The Department of Energy’ Office of Legacy Management (LM) will be conducting verification and validation work at abandoned uranium mines in the Navajo Nation of northeastern Arizona during the fall field season, which runs from mid-October to mid-December.
SRNS environmental engineers Bryce Garner (left) and Adam Willey (center) ask questions of lead operator Daniel Ferrell (right), from field services contractor Cascade Environmental, as he describes how equipment injects oil and iron into the Savannah River Site’s groundwater. (Photo: DOE)
In this week’s “EM Update,” the Department of Energy’s Office of Environmental Management (EM) reports that its contractor Savannah River Nuclear Solutions (SRNS) has successfully reduced degreasing solvents in the aquifer beneath the Savannah River Site in South Carolina using a technology that injects a form of iron and oil into groundwater.
“The oil attracts the Cold War[–era] cleaning solvents while the iron degrades and neutralizes the contamination,” said Shannan Lucero, SRNS manager for area closure projects.
A view of the village of Min Kush in central Kyrgyzstan. (Photo: EBRD)
The remediation of two former Soviet-era uranium mining sites in Kyrgyzstan has been completed on schedule and below budget, despite difficulties caused by the COVID-19 pandemic, the European Bank for Reconstruction and Development (EBRD) announced on March 28.
A rendering of Canadian Nuclear Laboratories’ proposed Near Surface Disposal Facility. (Image: CNL)

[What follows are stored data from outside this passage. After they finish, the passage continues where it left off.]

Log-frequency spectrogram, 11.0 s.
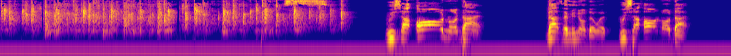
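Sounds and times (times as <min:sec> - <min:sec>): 
audience clapping: 0:00.0 - 0:05.3
speech: 0:05.8 - 0:07.3, 0:08.2 - 0:10.4.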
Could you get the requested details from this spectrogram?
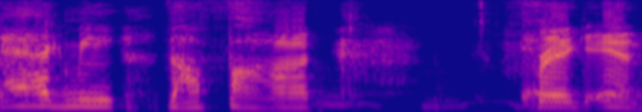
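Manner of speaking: very slow, exasperated, aggravated delivery. Retelling yelling for a tag from outside the ring: retelling own aggravated yell. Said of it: "just yelling".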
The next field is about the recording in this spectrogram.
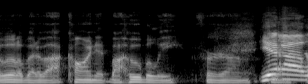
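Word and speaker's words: Baahubali: forgot to ask my wife like how to pronounce it. So I just went along with it. But yeah, It's like Brahabali, dude.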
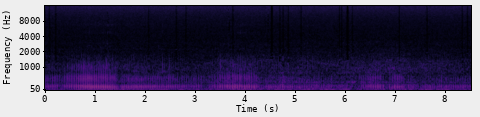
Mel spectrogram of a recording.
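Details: A domestic cat purring: a steady low rumble that swells and fades in waves roughly every two to three seconds, like breaths in and out, with faint clicks above and no other clear sounds.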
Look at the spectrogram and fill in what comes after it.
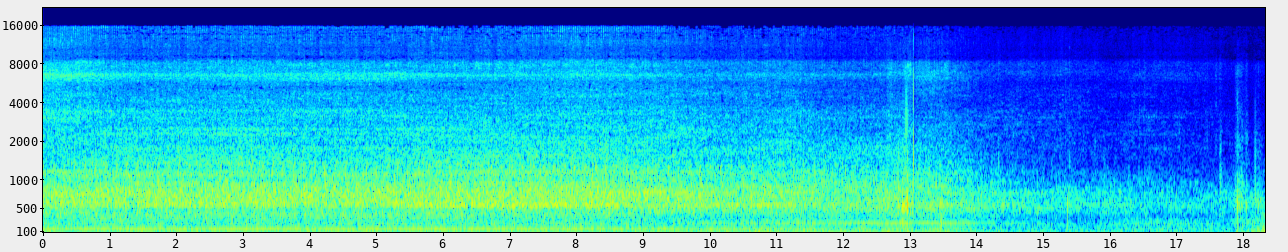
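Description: Car engine idling with the hood open, a steady hum. About 13 seconds in there is one sharp click, after which the engine sound drops to a lower level, with a few knocks near the end.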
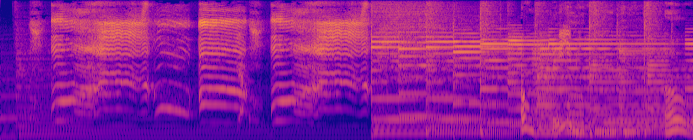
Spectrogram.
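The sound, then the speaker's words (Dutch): A baby cries in loud, wailing bursts with rising and falling pitch, then music with sustained tones joins and the fussy infant cries continue over it. “Maak je borst maar nat voor huilen”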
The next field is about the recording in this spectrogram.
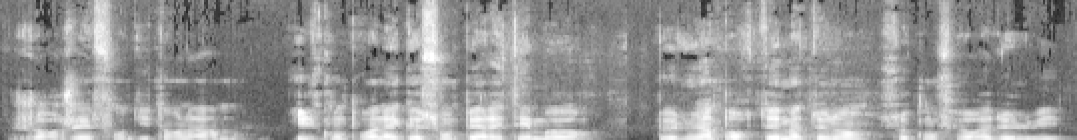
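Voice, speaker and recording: A man narrating a novel as an audiobook in a measured, dramatic reading. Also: medium pitch, expressive, warm tone.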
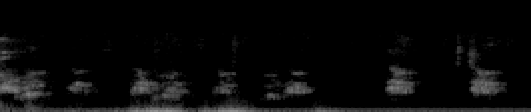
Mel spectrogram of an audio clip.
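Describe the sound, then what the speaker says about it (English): Several dogs bark in short separate bursts, roughly five or six across the span, at moderate distance over a low steady hum, with no talking. "My dogs go insane when the neighbor dog comes"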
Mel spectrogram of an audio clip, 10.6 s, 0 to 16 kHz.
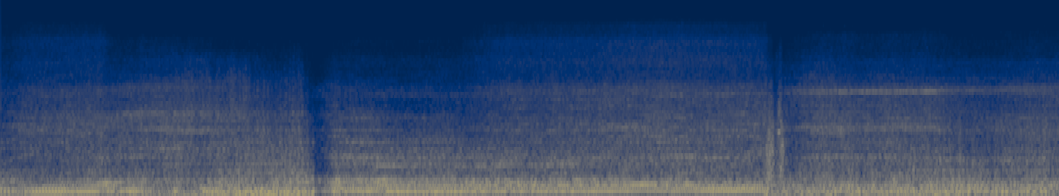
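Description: Can-Am Defender side-by-side's engine running steadily under way at about 4,650 rpm, heard from the cab. The engine note dips briefly about three seconds in, and about eight seconds in the low hum thins as a thin high whine comes in.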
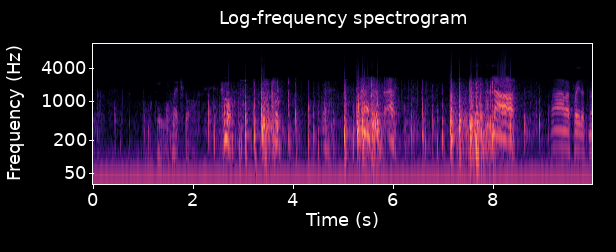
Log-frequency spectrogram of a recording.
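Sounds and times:
straining voices of people forcing a door: 0:00.0 - 0:09.8
speech: 0:01.3 - 0:03.8, 0:08.0 - 0:08.5, 0:09.2 - 0:09.9
heavy thumps and knocks on a locked tool shed door: 0:02.3 - 0:08.7.

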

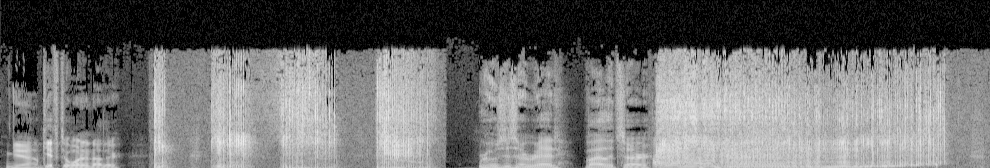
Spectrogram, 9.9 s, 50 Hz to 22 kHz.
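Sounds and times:
speech: 0:00.1 - 0:01.3, 0:02.1 - 0:02.5, 0:04.8 - 0:07.5
loud buzzy farts: 0:01.5 - 0:04.5, 0:06.6 - 0:09.6.

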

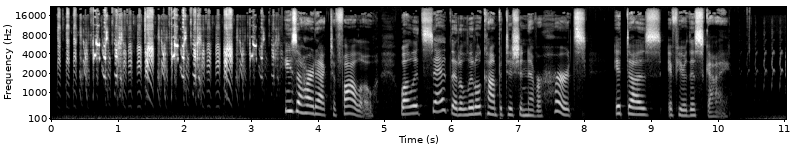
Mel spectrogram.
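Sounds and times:
male songbird singing: 0:00.0 - 0:03.6
speech: 0:03.5 - 0:10.2.

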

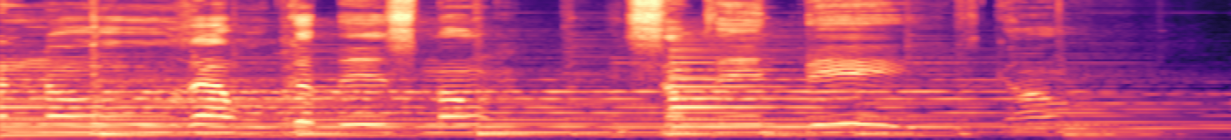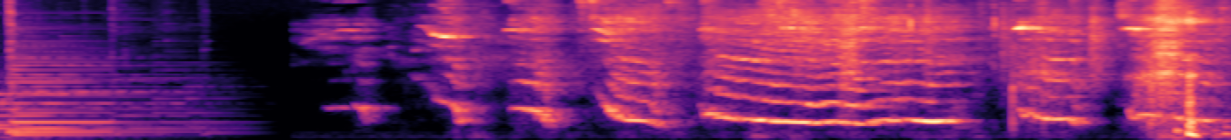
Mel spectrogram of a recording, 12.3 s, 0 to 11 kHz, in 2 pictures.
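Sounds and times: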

Canadian Nuclear Laboratories (CNL) is asking its stakeholders (members of the public, industry, elected officials, and employees) to support a proposal to construct the Near Surface Disposal Facility (NSDF) to dispose of legacy radioactive waste at the Chalk River Laboratories in Ontario.